Next, love your neighbor as you love yourself, and this implies a need for self-esteem, self-respect, a sensible and unconceited evaluation of our role as God’s children.

Third, you must love each other, that is, in your discipleship, you must love your fellow disciples. In the fellowship of the Church, we strive to be His disciples. We are the family of God and there is a special love prescribed for us. St. John puts it best when he writes: “This is the message as you heard it from the beginning: that we are to love one another,” (I John 3:11). “Think of the love that the Father has lavished on us by letting us be called God’s children; and that is what we are, (I John 3:1).

St. Peter, in his first General Epistle speaks to the children of God as follows:

“You have been obedient to the truth and purified your souls until you can love like brothers, with sincerity; let your love for each other be real and from the heart,” (I Peter, 1:22).

Finally, we must love the whole human race. Did not our Lord set the example for us when He embraced the hated Samaritans, when He included the Gentiles among those who would be saved and when He sent His disciples to the whole world to preach His Gospel and to baptize in the Name of the Holy Trinity?

Do you worry about being saved?
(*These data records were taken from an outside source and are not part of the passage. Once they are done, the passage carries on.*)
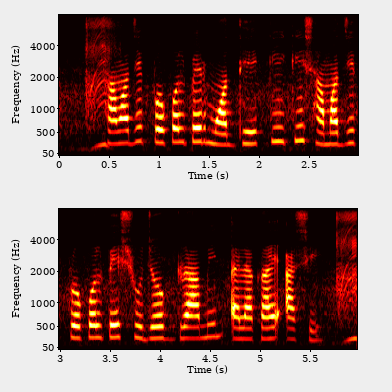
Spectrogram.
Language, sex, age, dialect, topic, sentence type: Bengali, female, 18-24, Rajbangshi, banking, question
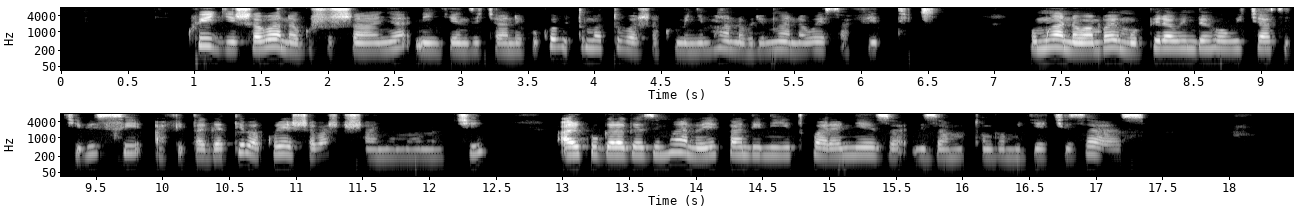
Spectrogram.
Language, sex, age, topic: Kinyarwanda, female, 18-24, education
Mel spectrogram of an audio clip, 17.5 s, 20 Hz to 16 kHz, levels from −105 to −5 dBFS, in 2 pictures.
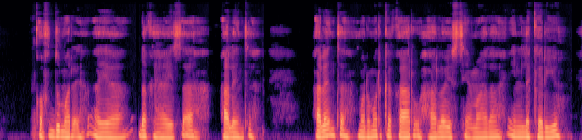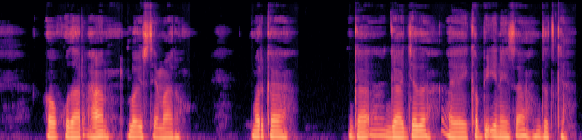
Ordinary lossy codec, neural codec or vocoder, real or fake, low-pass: none; none; real; 14.4 kHz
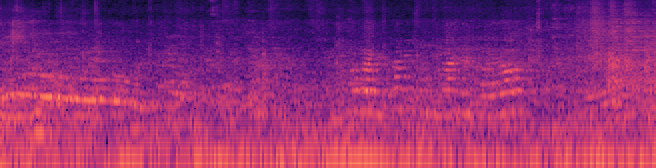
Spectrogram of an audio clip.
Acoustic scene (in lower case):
restaurant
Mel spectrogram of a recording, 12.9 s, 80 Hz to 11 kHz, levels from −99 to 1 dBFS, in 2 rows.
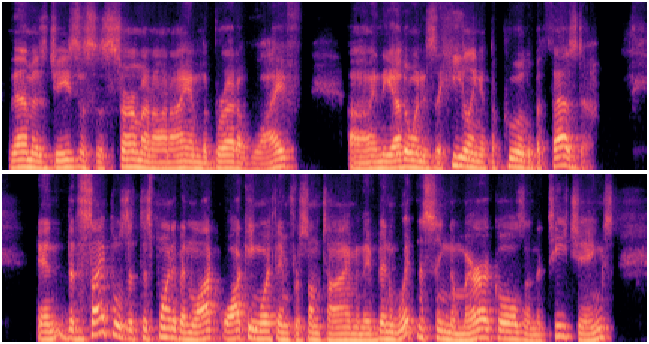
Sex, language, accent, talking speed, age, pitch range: male, English, American, 225 wpm, 40-59, 130-165 Hz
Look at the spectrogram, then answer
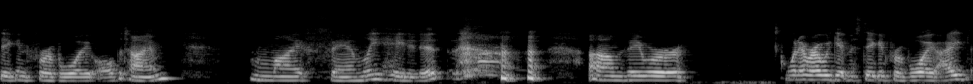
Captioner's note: laughs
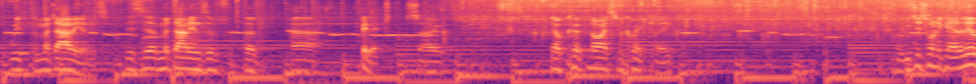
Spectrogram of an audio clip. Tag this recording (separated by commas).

Do you yearn to be with Christ in Paradise when your soul is parted from the body? Do you desire to be a part of God’s Heavenly Kingdom? Then enter His Kingdom here and now! Leave your salvation in God’s hands and tend to the things you are able to tend to. Let God be God! You be His loving child!

Your salvation is in God’s hands. Your ministries as a member of His Kingdom on earth are in your hands.
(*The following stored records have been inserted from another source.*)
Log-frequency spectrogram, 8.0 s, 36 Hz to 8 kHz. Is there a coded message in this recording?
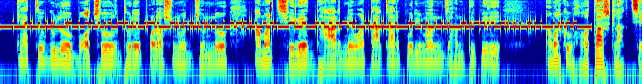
Yes: TTY/TDD text telephone tones (45.45 baud Baudot) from 0.0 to 7.4 s, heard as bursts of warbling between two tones, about 400 Hz shift, 1600 Hz centre, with speech in Bangla. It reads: 1BUQB 3RRJ7 8MVLI K1B1F BR6JI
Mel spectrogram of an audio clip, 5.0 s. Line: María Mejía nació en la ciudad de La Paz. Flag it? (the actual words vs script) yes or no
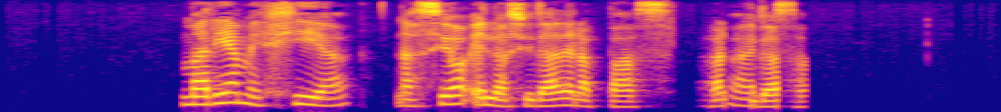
yes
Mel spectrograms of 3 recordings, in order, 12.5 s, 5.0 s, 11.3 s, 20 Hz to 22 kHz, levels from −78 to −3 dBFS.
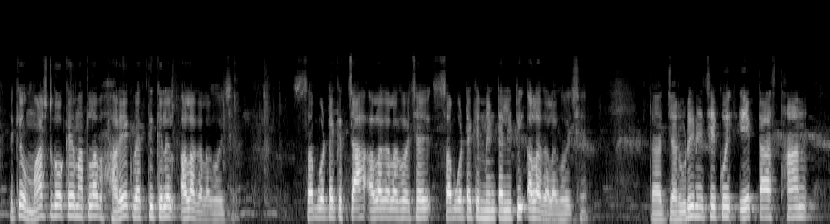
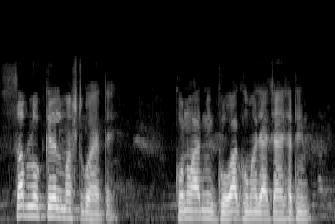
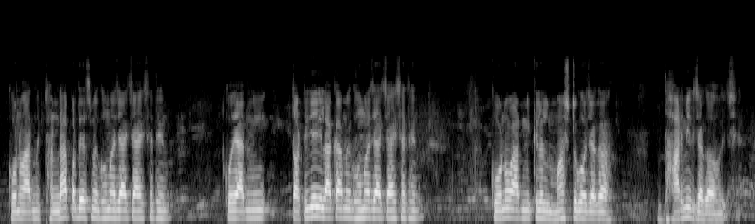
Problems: none marked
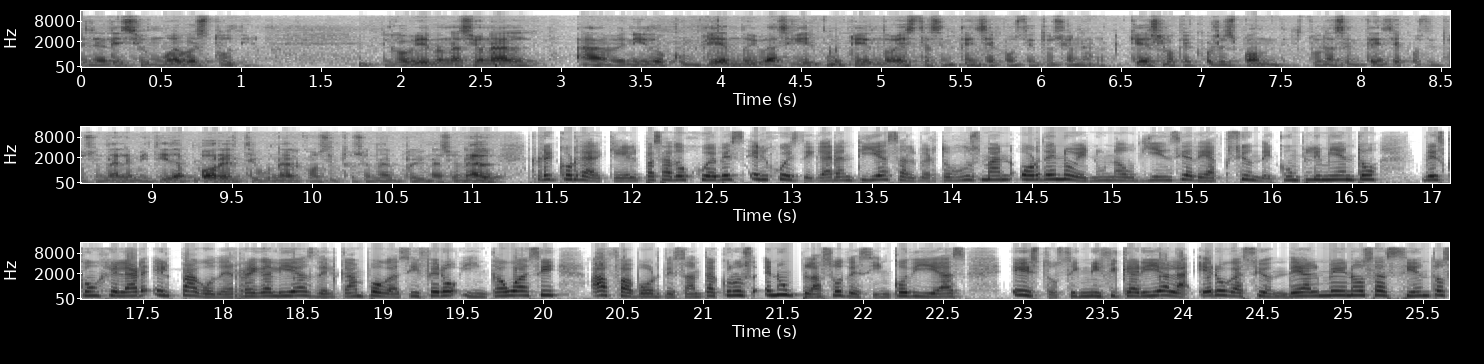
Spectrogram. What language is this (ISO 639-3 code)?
spa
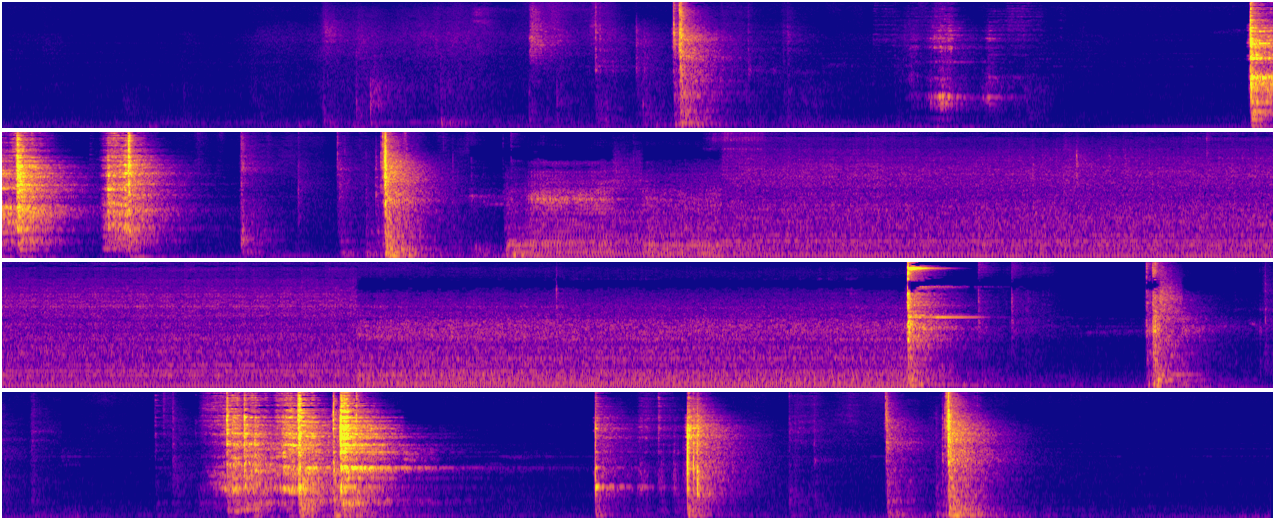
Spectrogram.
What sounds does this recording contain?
footsteps, microwave, cutlery and dishes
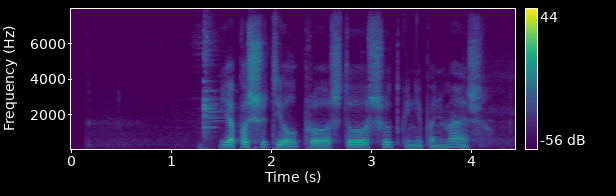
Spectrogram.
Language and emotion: Russian, neutral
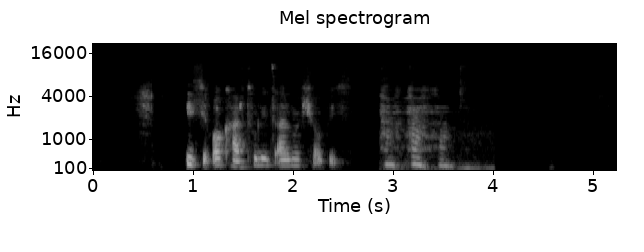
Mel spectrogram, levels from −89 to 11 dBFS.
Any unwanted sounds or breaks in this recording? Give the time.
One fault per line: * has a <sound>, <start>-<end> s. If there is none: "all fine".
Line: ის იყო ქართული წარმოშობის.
* has a laugh, 2.9-4.0 s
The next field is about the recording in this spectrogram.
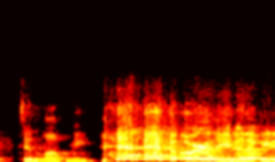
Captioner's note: laughs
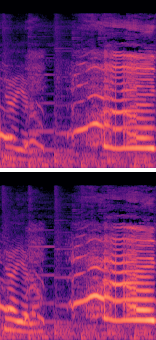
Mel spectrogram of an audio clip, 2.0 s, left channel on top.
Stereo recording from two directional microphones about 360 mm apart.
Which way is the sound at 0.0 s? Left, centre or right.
Centre.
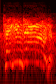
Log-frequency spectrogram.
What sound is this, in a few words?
voice message attack target, english; War Thunder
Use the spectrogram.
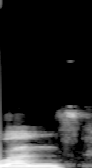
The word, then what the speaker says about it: one: help our very little ones um straight away when they see that word one rhymes with sun Shu rhymes with zoo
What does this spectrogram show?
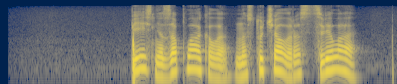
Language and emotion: Russian, positive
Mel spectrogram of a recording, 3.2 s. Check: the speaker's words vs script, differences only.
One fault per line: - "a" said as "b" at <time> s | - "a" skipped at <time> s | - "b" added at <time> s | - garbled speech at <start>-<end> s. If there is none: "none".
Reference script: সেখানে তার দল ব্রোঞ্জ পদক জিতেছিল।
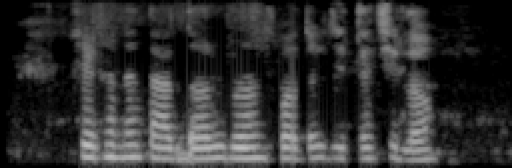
none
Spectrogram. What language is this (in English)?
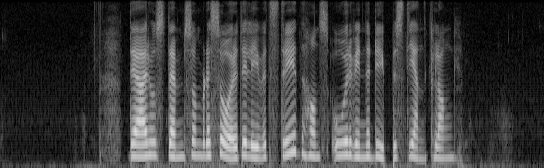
Norwegian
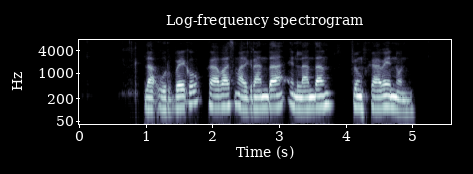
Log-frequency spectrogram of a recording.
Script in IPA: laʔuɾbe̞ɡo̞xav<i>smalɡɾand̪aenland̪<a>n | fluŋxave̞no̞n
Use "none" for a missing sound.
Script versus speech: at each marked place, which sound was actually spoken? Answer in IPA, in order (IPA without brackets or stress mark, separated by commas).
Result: a, a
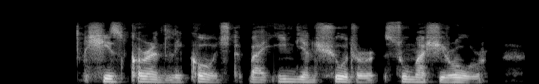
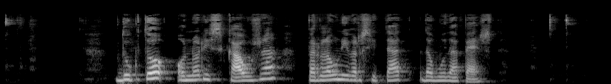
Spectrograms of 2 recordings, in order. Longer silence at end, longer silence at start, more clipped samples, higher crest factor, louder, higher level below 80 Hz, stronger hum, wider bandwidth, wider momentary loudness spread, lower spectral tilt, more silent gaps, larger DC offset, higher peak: second, 0.2 s vs 0.4 s; first, 0.75 s vs 0.05 s; neither; second, 16 dB vs 22 dB; first, -17 LUFS vs -23 LUFS; first, -56 dBFS vs -64 dBFS; neither; second, 7.8 kHz vs 11.5 kHz; second, 8 LU vs 17 LU; about the same, -4.5 dB/octave vs -4 dB/octave; first, 3.79-3.83 s, 4.89-5.02 s vs none; neither; about the same, -2 dBFS vs -2 dBFS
“If you love me you will keep my Commandments,” says the Lord (St. John, 14:15).

“Our love is not to be just words or mere talk, but something real and active; only by this can we be certain that we are children of the truth,” says St. John, (1 John, 3:18-19).

“You must want love more than anything else,” says St. Paul, (I Cor., 14:1).

Our love is a two-way street. We love but imperfectly. God’s love for us is perfect.

St. Peter states for all to hear. “You did not see Him, yet you love Him; and still without seeing Him, you are already filled with a joy so glorious that it cannot be described, because you believe; and you are sure of the end to which your faith looks forward, that is, the salvation of your souls,” (I Peter 1:8).

Yes, the scriptures are filled with the promise of salvation. But lest anyone should boast, our Divine Liturgy urges us to call out, “Save us, O Son of God, Who art risen from the Dead, who sing to Thee, alleluia”. And then, to reassure ourselves that our salvation is ready for us, we close the Liturgy, after having consecrated and received the precious and life-giving Body and Blood of our Lord, by singing, “We have seen the true light. We have received the Heavenly Spirit, we have found the true faith, worshipping the Undivided Trinity, for He hath saved us.”

My beloved, “We can be sure that we know God only by keeping His commandments,” says St. John the beloved. “Anyone who says ‘I know Him’ and does not keep His commandments, is a liar, refusing to admit to the truth. But when anyone does obey (His Commandments), God’s love comes to perfection in Him, (I John, 2:5).

“Eye hath not seen, ear hath not heard, neither hath entered into the heart of man, the things which God hath prepared for them that love Him,” (I Cor. 2:9).